“Try!” Eirik shouts, but the Governor grabs his hand. He’s pulled close before he can protest. The dying man whispers meekly and Eirik strains to hear it.
“I know I must seem like a doddering fool these last few hours, Eirik,” he says. “Foolish and afraid. That’s not how I want to be remembered... by my son… the one who was here when it mattered.” The acknowledgement is not a revelation to Eirik, but it is the first time it had been uttered aloud. That’s heavy enough. Eirik always had plenty of other things to worry about than being a bastard, but it was no coincidence that he had stayed in Strand long past when it made sense to do so.
The Governor continues, “The banner is yours by rights, and... I want you to have it. I know you’ll survive this.” He smiles between gasps. “In a way, I’m glad we came back. This is where I should stay.”
The vicious pounding on the doors stops. The heavy footsteps recede, and there is a low, deep silence in the great hall that eventually comes to rest, as does Strand’s last living Governor.
The survivors in the great hall look between one another. Eirik and his long-time friend Valgard. A woman who claims to be a Valka, and a dredge warrior. The bodies of fallen guards and attendants, and Eirik’s dead father- the Governor of Strand- laying half-covered by his banner. The room shudders as the storm rumbles overhead, raising its own voice: a chorus of unnatural wails and shrieks.
Alfrun sits cross-legged on the floor, painting shapes in the air with her fingers, looking out of place. Lights begin to twinkle around her, illuminating the torn and blighted skin of her hands and forearms. Her face and clothes look like casualties of hard living. And last Eirik checked, Valka didn’t have dredge bodyguards. The cavernous room, tainted by the smell of rust and smoke, made dark as a crypt by the blackness outside, takes on a golden glow.
“This is no storm,” Alfrun says. “It is a curse.”

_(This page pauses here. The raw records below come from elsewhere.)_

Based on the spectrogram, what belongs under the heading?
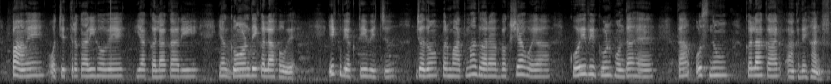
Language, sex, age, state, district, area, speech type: Punjabi, female, 45-60, Punjab, Jalandhar, urban, spontaneous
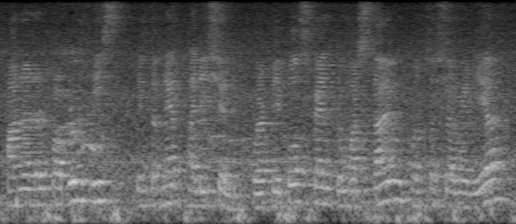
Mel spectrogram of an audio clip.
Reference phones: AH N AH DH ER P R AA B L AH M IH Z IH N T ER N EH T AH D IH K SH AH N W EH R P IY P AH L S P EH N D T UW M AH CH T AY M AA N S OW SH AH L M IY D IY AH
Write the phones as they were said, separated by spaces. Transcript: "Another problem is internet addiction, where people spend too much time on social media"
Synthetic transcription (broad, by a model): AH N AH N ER P R AA B L AH M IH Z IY N T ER N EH T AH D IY SH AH N W EH R P IY P AH L S P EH N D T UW M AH S T AY M AA N S OW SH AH L M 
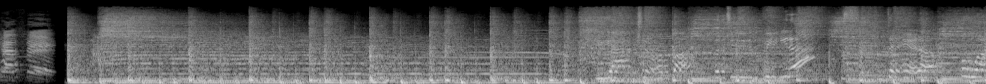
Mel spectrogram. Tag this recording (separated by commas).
Music, Speech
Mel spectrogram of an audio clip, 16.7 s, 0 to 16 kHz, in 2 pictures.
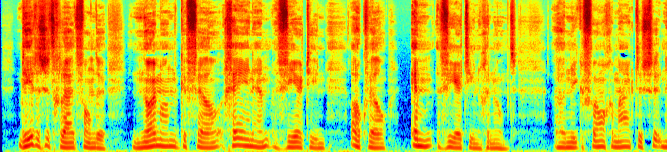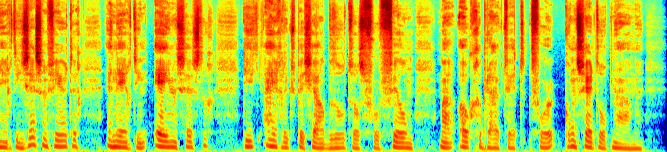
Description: De M 14, of GNM 14 (Goose Neck Microphone), omnidirectionele condensator buizenmicrofoon met zwanenhals, was het vroegste naoorlogse nieuwe product van Neumann, hij werd gemaakt vanaf 1946, en gebruikte de befaamde M 7 capsule (gemaakt sinds 1932), met direct daarachter een RV12P2000 buis.
Neumann Gefell GNM 14 sound NL 2i2.mp3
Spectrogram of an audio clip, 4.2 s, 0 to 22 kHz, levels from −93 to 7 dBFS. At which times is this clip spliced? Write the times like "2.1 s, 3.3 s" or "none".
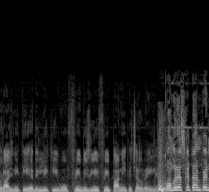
3.1 s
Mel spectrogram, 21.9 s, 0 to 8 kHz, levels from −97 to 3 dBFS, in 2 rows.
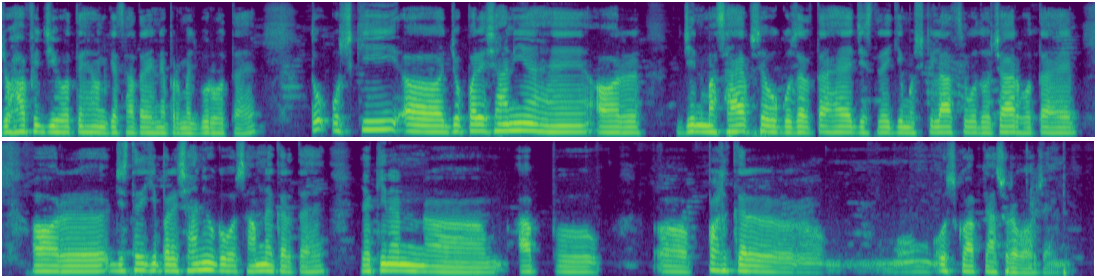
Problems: background sounds at intervals, continuous background conversations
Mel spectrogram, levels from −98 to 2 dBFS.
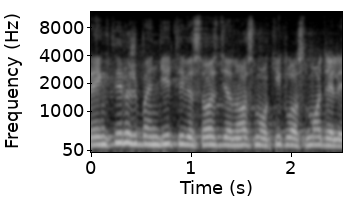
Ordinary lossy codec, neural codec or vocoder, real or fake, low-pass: Opus, 64 kbps; none; real; 10.8 kHz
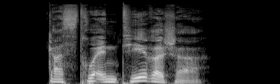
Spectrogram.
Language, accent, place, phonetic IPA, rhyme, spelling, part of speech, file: German, Germany, Berlin, [ˌɡastʁoʔɛnˈteːʁɪʃɐ], -eːʁɪʃɐ, gastroenterischer, adjective, De-gastroenterischer.ogg
- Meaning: inflection of gastroenterisch: 1. strong/mixed nominative masculine singular 2. strong genitive/dative feminine singular 3. strong genitive plural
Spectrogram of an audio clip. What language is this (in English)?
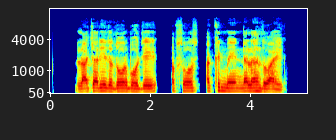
Sindhi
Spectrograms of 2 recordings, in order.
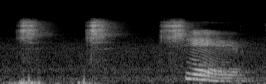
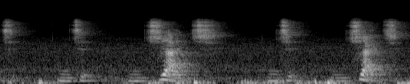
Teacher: There will be a narrow gap in your mouth and it will be produced through a lot of friction. So combination of both the plosives and the fricatives we called as the affricates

“Who are you?” Eirik growls.
“I am still only Alfrun. I’m afraid I’m no Valka, as you have suspected. And this is Kivi, a friend. We came as ambassadors. A darkness is swallowing this land, pushing the dredge along with anyone else caught in it. I lied to your Governor because it was quicker; we needed a ship to outpace this calamity. I’ll admit, it was much harder turning your attentions away then the rest of them.”
She sighs, with an overwhelming sense of resignation. “But there’s no getting ahead of the darkness now, not on foot. We’re stuck here. So stay within the light.”

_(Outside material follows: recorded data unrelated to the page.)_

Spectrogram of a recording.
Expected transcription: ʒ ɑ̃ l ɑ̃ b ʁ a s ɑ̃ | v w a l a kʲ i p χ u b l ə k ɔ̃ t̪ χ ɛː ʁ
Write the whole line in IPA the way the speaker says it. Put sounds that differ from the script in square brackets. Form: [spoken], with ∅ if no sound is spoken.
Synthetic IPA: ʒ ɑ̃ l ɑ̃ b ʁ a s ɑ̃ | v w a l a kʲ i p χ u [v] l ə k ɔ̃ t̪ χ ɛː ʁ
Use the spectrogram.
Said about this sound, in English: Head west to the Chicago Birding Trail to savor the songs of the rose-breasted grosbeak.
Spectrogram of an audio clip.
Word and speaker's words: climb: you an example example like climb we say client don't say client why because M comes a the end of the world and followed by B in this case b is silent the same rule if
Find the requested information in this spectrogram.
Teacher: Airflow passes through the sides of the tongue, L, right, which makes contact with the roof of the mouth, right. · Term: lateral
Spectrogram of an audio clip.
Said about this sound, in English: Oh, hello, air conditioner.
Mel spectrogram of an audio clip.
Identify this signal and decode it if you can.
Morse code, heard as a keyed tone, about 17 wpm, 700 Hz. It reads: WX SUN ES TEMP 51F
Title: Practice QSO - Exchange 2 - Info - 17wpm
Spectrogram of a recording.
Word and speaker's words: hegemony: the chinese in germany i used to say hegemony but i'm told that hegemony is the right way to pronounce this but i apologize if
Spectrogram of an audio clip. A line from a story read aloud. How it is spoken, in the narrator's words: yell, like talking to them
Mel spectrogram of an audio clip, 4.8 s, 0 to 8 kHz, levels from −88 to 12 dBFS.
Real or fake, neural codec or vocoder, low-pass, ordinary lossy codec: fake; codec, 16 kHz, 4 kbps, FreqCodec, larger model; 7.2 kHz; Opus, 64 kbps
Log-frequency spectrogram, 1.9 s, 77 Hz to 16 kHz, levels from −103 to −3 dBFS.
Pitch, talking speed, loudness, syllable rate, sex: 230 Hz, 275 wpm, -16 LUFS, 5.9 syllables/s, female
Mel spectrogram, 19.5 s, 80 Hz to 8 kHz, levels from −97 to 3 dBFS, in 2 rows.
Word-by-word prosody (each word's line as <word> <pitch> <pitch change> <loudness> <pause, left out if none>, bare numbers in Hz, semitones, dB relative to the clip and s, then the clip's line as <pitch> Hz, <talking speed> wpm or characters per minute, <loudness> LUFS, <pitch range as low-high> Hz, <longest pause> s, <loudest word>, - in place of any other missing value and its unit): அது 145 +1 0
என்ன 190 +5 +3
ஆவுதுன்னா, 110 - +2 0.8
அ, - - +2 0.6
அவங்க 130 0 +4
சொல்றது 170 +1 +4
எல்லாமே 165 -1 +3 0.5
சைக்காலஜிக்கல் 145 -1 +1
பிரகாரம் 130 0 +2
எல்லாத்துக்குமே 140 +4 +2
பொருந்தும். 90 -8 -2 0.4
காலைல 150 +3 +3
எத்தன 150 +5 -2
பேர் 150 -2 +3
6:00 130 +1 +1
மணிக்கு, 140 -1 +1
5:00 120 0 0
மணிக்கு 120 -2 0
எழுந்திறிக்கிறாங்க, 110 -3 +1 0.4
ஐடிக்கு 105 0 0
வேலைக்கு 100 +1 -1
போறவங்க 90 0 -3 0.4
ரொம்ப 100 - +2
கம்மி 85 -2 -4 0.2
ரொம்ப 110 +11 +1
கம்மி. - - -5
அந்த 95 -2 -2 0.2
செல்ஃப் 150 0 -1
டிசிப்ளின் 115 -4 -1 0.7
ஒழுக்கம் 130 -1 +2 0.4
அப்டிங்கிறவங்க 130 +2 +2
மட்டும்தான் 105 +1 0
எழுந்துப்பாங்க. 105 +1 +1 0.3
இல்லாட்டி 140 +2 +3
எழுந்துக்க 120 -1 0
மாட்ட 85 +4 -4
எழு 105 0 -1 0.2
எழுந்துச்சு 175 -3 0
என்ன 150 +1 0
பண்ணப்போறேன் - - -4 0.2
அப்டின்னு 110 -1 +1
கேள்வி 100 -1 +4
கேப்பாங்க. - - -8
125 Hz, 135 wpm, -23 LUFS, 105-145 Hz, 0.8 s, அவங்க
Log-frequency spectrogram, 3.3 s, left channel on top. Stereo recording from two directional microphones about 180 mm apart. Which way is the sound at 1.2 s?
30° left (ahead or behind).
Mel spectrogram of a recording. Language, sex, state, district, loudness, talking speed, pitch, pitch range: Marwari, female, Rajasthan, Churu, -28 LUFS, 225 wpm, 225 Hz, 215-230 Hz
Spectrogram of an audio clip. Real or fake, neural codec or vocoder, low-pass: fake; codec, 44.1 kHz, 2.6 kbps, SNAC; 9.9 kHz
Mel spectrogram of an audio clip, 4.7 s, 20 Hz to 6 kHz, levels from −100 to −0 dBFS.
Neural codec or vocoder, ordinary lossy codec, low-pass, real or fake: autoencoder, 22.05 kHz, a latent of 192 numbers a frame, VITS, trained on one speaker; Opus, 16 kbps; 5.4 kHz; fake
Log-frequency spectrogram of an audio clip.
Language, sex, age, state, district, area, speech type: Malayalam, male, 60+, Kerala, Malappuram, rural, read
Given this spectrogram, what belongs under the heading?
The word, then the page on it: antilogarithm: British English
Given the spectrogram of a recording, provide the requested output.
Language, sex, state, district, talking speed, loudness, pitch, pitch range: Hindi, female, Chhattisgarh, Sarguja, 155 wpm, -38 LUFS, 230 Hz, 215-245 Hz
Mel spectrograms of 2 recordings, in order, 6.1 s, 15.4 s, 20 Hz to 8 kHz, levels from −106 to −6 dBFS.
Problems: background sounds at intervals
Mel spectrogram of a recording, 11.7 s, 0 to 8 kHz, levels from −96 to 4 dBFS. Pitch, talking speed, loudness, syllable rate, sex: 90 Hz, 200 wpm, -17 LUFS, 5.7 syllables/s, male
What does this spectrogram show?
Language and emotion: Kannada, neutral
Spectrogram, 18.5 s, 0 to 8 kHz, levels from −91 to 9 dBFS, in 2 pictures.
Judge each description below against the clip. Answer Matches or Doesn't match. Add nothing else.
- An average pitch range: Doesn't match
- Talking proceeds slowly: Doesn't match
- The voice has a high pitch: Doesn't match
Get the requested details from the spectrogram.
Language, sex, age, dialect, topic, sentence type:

“Why should we believe you’re an ambassador for them?” Valgard replies, nodding his head toward Kivi. “The same dredge that just tore Strand to pieces and trapped us here?”

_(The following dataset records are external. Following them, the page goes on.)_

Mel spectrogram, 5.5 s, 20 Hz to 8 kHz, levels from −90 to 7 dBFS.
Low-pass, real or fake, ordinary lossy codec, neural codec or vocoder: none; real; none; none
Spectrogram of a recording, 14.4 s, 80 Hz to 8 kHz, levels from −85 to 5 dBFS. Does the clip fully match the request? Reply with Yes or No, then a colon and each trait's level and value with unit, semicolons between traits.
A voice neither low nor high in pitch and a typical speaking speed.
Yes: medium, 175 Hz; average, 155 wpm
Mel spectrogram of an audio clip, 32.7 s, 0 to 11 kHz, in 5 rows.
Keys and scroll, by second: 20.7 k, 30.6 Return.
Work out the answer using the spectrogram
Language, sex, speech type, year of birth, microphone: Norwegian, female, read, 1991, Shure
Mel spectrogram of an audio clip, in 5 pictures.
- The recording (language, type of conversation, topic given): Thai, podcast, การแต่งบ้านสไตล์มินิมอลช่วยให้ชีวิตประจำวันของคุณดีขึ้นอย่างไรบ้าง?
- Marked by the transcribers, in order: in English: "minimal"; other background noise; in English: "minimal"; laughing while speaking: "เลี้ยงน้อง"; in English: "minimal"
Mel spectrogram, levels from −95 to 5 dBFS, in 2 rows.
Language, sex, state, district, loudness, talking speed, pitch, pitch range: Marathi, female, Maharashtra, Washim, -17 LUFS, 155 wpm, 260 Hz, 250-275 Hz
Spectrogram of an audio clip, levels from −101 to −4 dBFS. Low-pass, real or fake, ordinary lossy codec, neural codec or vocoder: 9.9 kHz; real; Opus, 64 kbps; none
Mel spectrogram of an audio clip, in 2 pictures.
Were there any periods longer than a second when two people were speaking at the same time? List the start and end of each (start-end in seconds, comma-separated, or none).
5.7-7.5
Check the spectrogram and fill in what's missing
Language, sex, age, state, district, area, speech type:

Kivi moves for the first time in hours, unnaturally still before, like a stone. The dredge reveals a hammer and chisel, and takes a silver serving platter from a table. He raps the edge of the plate with the hammer, and carves bevels onto its vibrating surface as effortlessly as if writing with quill and ink.
Kivi slides the plate to Eirik. There is a series of images, similar in style to those woven into the tapestry covering the Governor. In astounding detail, it shows two groups of dredge heading in different directions. When Eirik looks at his father’s banner, he sees how the carvings were meant to be an amendment to the story woven there.
“A lot of history beneath the surface,” says Alfrun, tapping the floor. “Bigger than what I can tell you now, about the sculptors learning to be born, and two generations of what you call dredge that are not the same... and the Sundr who killed each other to ensure war instead of peace.”
Eirik takes it all in. He looks to Valgard, who shrugs unhelpfully.
“Why not explain it right now?” Eirik asks.
“Because right now,” replies Alfrun. “We have bigger problems.”
A violent banging on the doors comes again, similar to before, but this time alongside wailing and screaming as if souls were being torn from their dead bodies. Planks burst from the impact of twisted and warped weapons. Dark monstrosities instantly replace whatever fear Eirik had of dredge.
“Don’t run,” Alfrun says calmly. “There’s another light, far on the horizon. And it’s coming to us.”